ACTIVITY.
An exact restatement of the data is required, with the images omitted.

_____

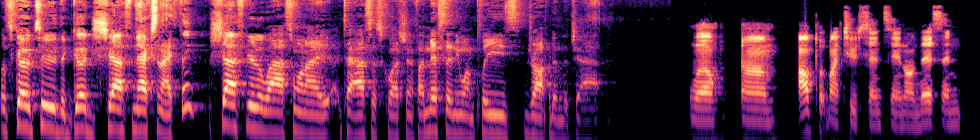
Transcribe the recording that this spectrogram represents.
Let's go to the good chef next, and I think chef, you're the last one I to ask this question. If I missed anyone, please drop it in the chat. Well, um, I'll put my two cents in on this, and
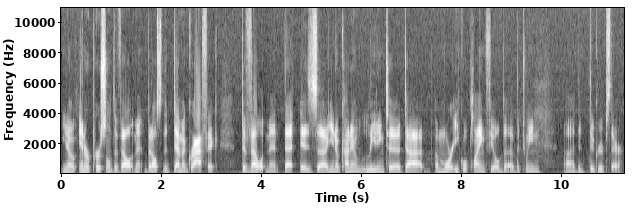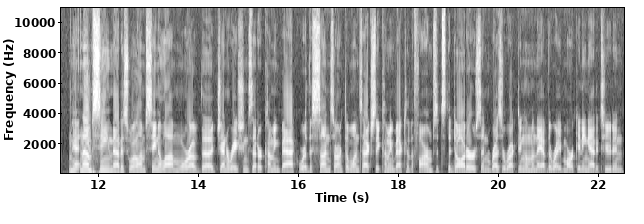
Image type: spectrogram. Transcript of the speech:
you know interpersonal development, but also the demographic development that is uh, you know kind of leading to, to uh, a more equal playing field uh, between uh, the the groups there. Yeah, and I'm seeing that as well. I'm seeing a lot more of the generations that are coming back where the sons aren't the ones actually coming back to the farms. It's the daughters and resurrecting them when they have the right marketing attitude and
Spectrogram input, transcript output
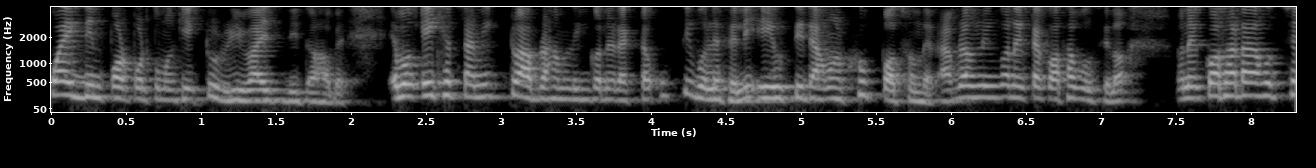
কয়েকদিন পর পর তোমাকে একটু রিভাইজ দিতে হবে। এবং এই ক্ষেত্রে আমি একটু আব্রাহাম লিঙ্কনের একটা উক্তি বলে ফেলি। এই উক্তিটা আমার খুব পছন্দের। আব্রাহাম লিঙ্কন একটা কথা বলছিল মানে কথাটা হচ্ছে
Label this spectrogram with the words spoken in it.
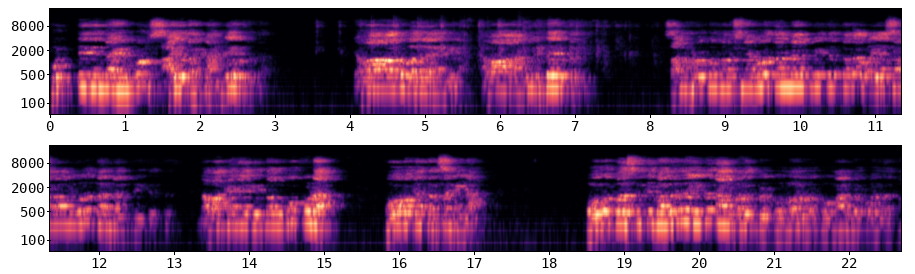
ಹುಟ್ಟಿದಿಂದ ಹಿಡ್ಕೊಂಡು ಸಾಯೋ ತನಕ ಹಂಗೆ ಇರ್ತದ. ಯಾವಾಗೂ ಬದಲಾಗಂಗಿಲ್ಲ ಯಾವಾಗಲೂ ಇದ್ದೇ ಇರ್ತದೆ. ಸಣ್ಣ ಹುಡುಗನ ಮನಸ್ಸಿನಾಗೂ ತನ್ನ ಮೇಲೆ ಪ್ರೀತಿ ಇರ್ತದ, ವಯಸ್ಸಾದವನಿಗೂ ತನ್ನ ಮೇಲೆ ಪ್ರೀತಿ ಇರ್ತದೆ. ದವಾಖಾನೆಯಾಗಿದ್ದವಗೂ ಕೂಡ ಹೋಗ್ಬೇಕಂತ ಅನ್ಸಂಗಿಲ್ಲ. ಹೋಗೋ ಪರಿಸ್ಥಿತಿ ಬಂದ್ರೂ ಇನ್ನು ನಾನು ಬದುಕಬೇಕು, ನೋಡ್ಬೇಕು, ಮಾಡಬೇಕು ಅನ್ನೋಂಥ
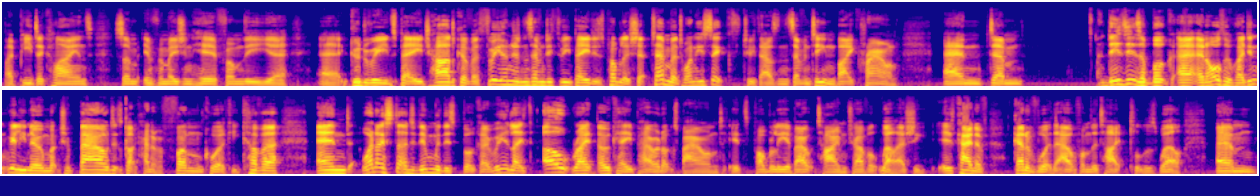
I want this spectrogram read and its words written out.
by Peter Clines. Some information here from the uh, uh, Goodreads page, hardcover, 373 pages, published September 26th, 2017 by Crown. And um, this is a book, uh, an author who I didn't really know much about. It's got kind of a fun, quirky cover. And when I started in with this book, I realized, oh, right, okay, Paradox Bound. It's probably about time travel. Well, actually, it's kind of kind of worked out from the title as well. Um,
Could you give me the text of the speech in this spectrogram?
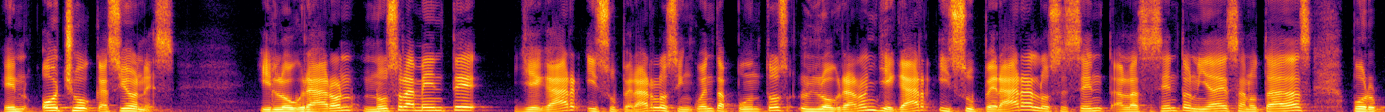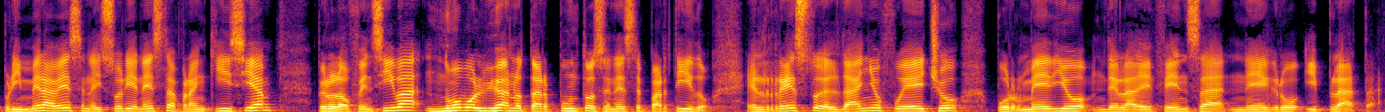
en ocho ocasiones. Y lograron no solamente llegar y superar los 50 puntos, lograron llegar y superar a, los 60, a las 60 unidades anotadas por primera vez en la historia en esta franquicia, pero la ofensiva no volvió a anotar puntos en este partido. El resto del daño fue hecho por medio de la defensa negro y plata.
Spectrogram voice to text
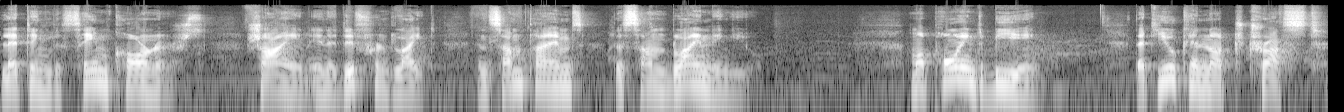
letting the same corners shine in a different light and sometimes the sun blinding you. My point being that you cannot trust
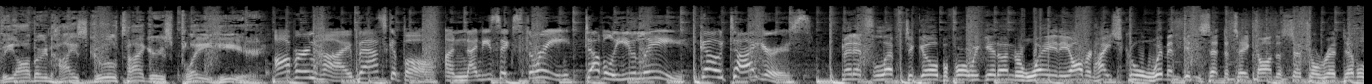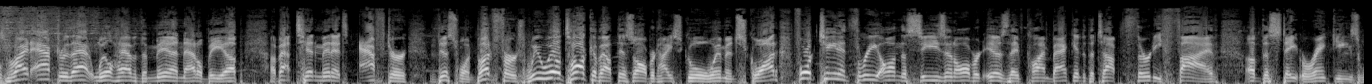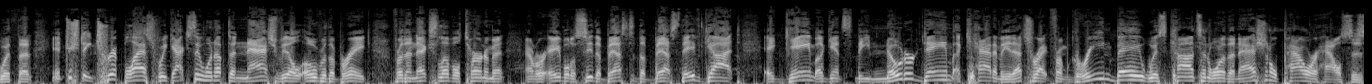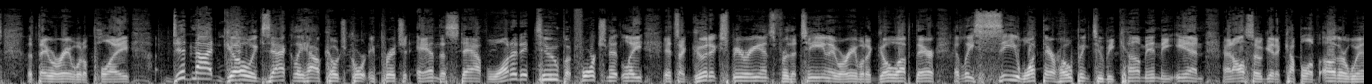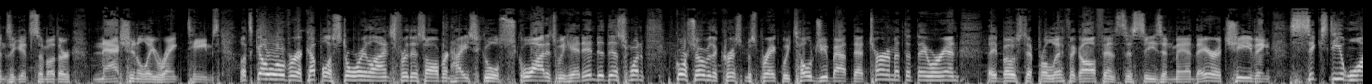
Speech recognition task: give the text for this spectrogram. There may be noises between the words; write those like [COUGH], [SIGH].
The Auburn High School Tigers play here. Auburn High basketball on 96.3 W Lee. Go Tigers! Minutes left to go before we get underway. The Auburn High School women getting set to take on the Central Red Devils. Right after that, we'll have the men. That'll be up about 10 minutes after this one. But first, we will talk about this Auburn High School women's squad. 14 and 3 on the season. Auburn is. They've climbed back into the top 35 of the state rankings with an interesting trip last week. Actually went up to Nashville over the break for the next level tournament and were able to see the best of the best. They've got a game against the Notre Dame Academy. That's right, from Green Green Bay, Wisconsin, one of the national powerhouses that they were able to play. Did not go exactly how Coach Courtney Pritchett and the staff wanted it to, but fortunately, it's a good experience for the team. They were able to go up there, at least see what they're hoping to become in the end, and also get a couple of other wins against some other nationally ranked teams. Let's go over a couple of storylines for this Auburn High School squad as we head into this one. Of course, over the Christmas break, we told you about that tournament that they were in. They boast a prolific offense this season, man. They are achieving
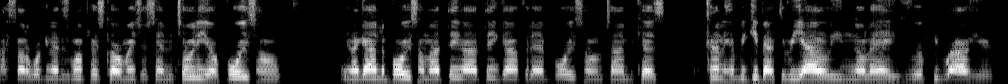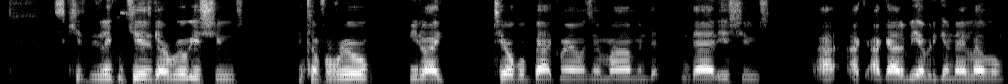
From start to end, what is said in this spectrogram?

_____

WRITTEN ANSWER.
Transcribe the recording that this spectrogram represents.
Let's go to the good chef next, and I think chef, you're the last one I to ask this question. If I missed anyone, please drop it in the chat. Well, um, I'll put my two cents in on this, and
Image type: spectrogram. Transcript of the speech:
you know interpersonal development, but also the demographic development that is uh, you know kind of leading to, to uh, a more equal playing field uh, between uh, the the groups there. Yeah, and I'm seeing that as well. I'm seeing a lot more of the generations that are coming back where the sons aren't the ones actually coming back to the farms. It's the daughters and resurrecting them when they have the right marketing attitude and
Spectrogram input, transcript output
কয়েকদিন পর পর তোমাকে একটু রিভাইজ দিতে হবে। এবং এই ক্ষেত্রে আমি একটু আব্রাহাম লিঙ্কনের একটা উক্তি বলে ফেলি। এই উক্তিটা আমার খুব পছন্দের। আব্রাহাম লিঙ্কন একটা কথা বলছিল মানে কথাটা হচ্ছে
Label this spectrogram with the words spoken in it.
ಹುಟ್ಟಿದಿಂದ ಹಿಡ್ಕೊಂಡು ಸಾಯೋ ತನಕ ಹಂಗೆ ಇರ್ತದ. ಯಾವಾಗೂ ಬದಲಾಗಂಗಿಲ್ಲ ಯಾವಾಗಲೂ ಇದ್ದೇ ಇರ್ತದೆ. ಸಣ್ಣ ಹುಡುಗನ ಮನಸ್ಸಿನಾಗೂ ತನ್ನ ಮೇಲೆ ಪ್ರೀತಿ ಇರ್ತದ, ವಯಸ್ಸಾದವನಿಗೂ ತನ್ನ ಮೇಲೆ ಪ್ರೀತಿ ಇರ್ತದೆ. ದವಾಖಾನೆಯಾಗಿದ್ದವಗೂ ಕೂಡ ಹೋಗ್ಬೇಕಂತ ಅನ್ಸಂಗಿಲ್ಲ. ಹೋಗೋ ಪರಿಸ್ಥಿತಿ ಬಂದ್ರೂ ಇನ್ನು ನಾನು ಬದುಕಬೇಕು, ನೋಡ್ಬೇಕು, ಮಾಡಬೇಕು ಅನ್ನೋಂಥ
I want this spectrogram read and its words written out.
by Peter Clines. Some information here from the uh, uh, Goodreads page, hardcover, 373 pages, published September 26th, 2017 by Crown. And um, this is a book, uh, an author who I didn't really know much about. It's got kind of a fun, quirky cover. And when I started in with this book, I realized, oh, right, okay, Paradox Bound. It's probably about time travel. Well, actually, it's kind of kind of worked out from the title as well. Um,
Could you give me the text of the speech in this spectrogram?
en ocho ocasiones. Y lograron no solamente llegar y superar los 50 puntos, lograron llegar y superar a, los 60, a las 60 unidades anotadas por primera vez en la historia en esta franquicia, pero la ofensiva no volvió a anotar puntos en este partido. El resto del daño fue hecho por medio de la defensa negro y plata.
Spectrogram voice to text
letting the same corners shine in a different light and sometimes the sun blinding you. My point being that you cannot trust
Speech recognition task: give the text for this spectrogram. There may be noises between the words; write those like [COUGH], [SIGH].
The Auburn High School Tigers play here. Auburn High basketball on 96.3 W Lee. Go Tigers! Minutes left to go before we get underway. The Auburn High School women getting set to take on the Central Red Devils. Right after that, we'll have the men. That'll be up about 10 minutes after this one. But first, we will talk about this Auburn High School women's squad. 14 and 3 on the season. Auburn is. They've climbed back into the top 35 of the state rankings with an interesting trip last week. Actually went up to Nashville over the break for the next level tournament and were able to see the best of the best. They've got a game against the Notre Dame Academy. That's right, from Green Green Bay, Wisconsin, one of the national powerhouses that they were able to play. Did not go exactly how Coach Courtney Pritchett and the staff wanted it to, but fortunately, it's a good experience for the team. They were able to go up there, at least see what they're hoping to become in the end, and also get a couple of other wins against some other nationally ranked teams. Let's go over a couple of storylines for this Auburn High School squad as we head into this one. Of course, over the Christmas break, we told you about that tournament that they were in. They boast a prolific offense this season, man. They are achieving
From start to end, what is said in this spectrogram?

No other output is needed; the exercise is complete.